During the latter portion of the fourth century B.C., one sees the emergence of a large number of attempts to claim that the universe consists of spontaneous processes, instead of being controlled by particular deities. This paper will be an attempt to shed light on this intellectual development by analyzing in depth how and why these claims were articulated at the time. I will focus particular attention on the "Taiyi sheng shui," one of the texts discovered in the Guodian tomb. I will discuss the contexts against which the text can be readincluding both the views found among ritual specialists of the day as well as other attempts to formulate correlative definitions of the cosmos. Through such an analysis, the paper will hopefully help to explain why natural philosophy, which would later play such an important role in Chinese intellectual history, arose during this period.
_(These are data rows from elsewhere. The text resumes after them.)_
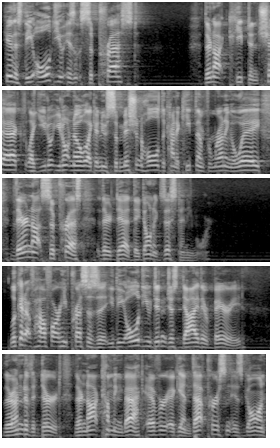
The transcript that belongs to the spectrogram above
Hear this the old you isn't suppressed. They're not kept in check. Like you don't you don't know like a new submission hold to kind of keep them from running away. They're not suppressed. They're dead. They don't exist anymore. Look at how far he presses it. The old you didn't just die, they're buried. They're under the dirt. They're not coming back ever again. That person is gone.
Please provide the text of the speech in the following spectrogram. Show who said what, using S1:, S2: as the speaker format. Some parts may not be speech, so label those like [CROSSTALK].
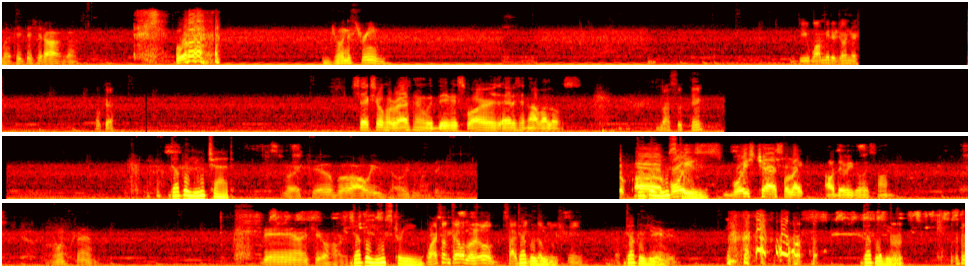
S1: Bro, take this shit off, bro.
S2: What?
S1: Join the stream.
S3: Do you want me to join your? Okay.
S2: Sexual harassment with David Suarez, Edison Avalos.
S3: That's the thing.
S4: W chat.
S1: Bro, chill, bro. Always, always in my thing.
S2: Uh,
S4: W
S2: voice, voice chat. So like, oh, there we go. It's on.
S1: Don't spam. Damn, that shit hard.
S4: W stream.
S3: Why isn't there a little typing
S4: W.
S3: W stream?
S1: That's
S4: W.
S1: David. [LAUGHS]
S4: W. [LAUGHS]
S1: Is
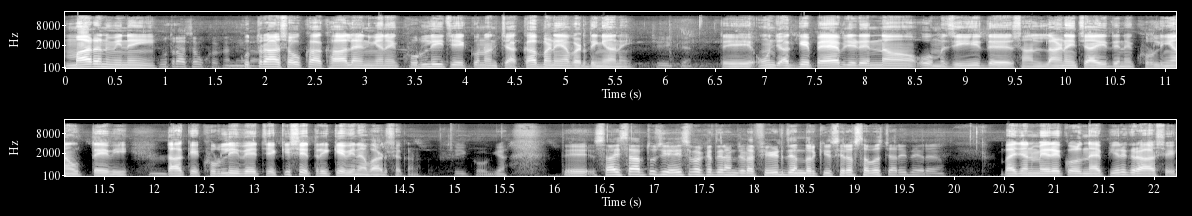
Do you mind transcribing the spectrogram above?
ਮਾਰਨ ਵੀ ਨਹੀਂ। ਕੁਤਰਾ ਸੌਖਾ ਖਾਨੀ ਕੁਤਰਾ ਸੌਖਾ ਖਾ ਲੈਣੀਆਂ ਨੇ। ਖੁਰਲੀ 'ਚ ਇੱਕ ਉਹਨਾਂ ਝਾਕਾ ਬਣਿਆ ਵੜਦੀਆਂ ਨੇ। ਠੀਕ ਹੈ। ਤੇ ਉਂਝ ਅੱਗੇ ਪੈਪ ਜਿਹੜੇ ਨਾ ਉਹ ਮਜ਼ੀਦ ਸਨ ਲਾਣੇ ਚਾਹੀਦੇ ਨੇ ਖੁਰਲੀਆਂ ਉੱਤੇ ਵੀ ਤਾਂ ਕਿ ਖੁਰਲੀ ਵਿੱਚ ਕਿਸੇ ਤਰੀਕੇ ਵੀ ਨਾ ਵੜ ਸਕਣ। ਠੀਕ ਹੋ ਗਿਆ। ਤੇ ਸਾਈ ਸਾਹਿਬ ਤੁਸੀਂ ਇਸ ਵਕਤ ਇਹਨਾਂ ਜਿਹੜਾ ਫੀਡ ਦੇ ਅੰਦਰ ਕੀ ਸਿਰਫ ਸਬਜ਼ ਚਾਰੀ ਦੇ ਰਹੇ ਹੋ? ਭਾਈਜਾਨ ਮੇਰੇ ਕੋਲ ਨੈਪੀਅਰ ਗ੍ਰਾਸ ਹੈ।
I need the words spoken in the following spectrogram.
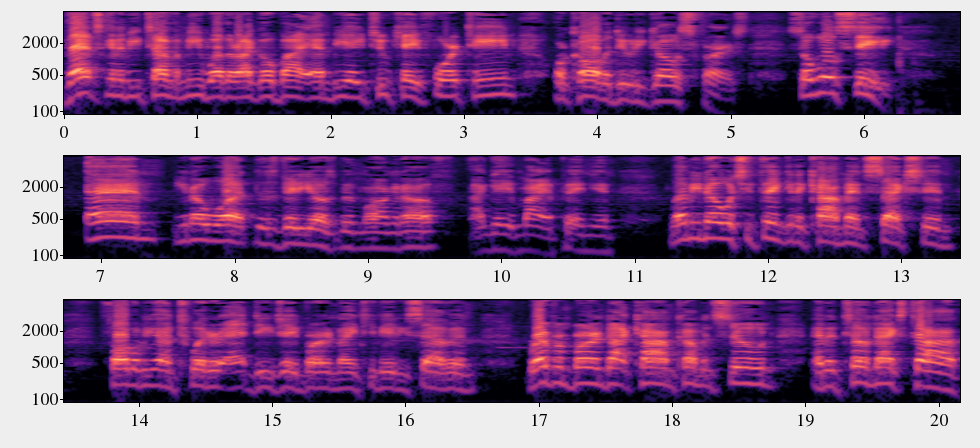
That's going to be telling me whether I go buy NBA 2K14 or Call of Duty Ghosts first. So we'll see. And you know what? This video has been long enough. I gave my opinion. Let me know what you think in the comments section. Follow me on Twitter at DJBurn1987. ReverendBurn.com coming soon. And until next time,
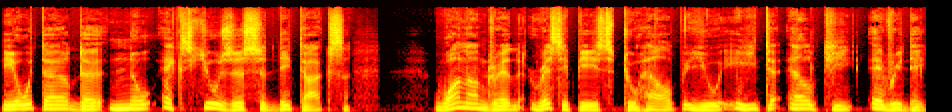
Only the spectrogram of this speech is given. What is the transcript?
et auteur de No Excuses Detox 100 Recipes to Help You Eat Healthy Every Day.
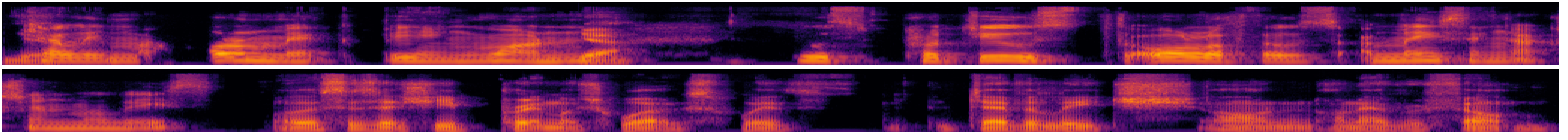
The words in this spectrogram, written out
yeah. kelly mccormick being one yeah. who's produced all of those amazing action movies. Well this is it. She pretty much works with david leitch on on every film.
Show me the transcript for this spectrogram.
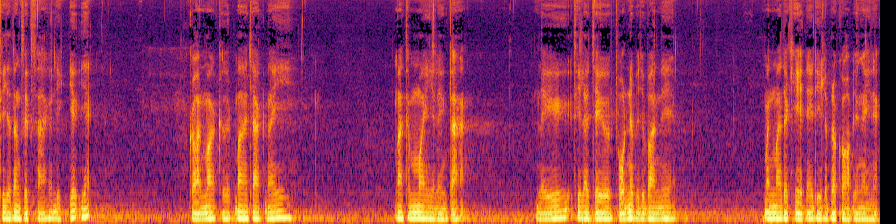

Mencius as Philosopher of History
David S. Nivison, Stanford University
This paper will be a study of Mencius philosophy of history, both in the sense of the pattern or significance that Mencius reads in historical events and in the sense of the normative analysis that Mencius provides for the historians ways of reasoning or writing. The first mode is seen in Mencius presentation of past figures such as Yao, Shun, Tang, Yi Yin, and Wu Wang. I will argue that Mencius is contributing to the revision of the picture of the past taking place in his lifetime, idealizing figures who (as I will show) often have just entered into Chinese thinking (Yao, Shun) or were far from Mencius ideal in fact (Yi Yin, Wu Wang). Also important is Mencius contributions to speculations in his time about the origin of human society and customs, as in his criticisms of the Mohist Yi Zhi. The second mode can be seen, e.g., in what Mencius has to say about the Chunqiu; in his idea of "making friends" with the great men of the past; and in his famous reservations about the reliability of the account of the Zhou conquest in the Shangshu. I will also explore some of the important influences these ideas have had in later philosophy of history.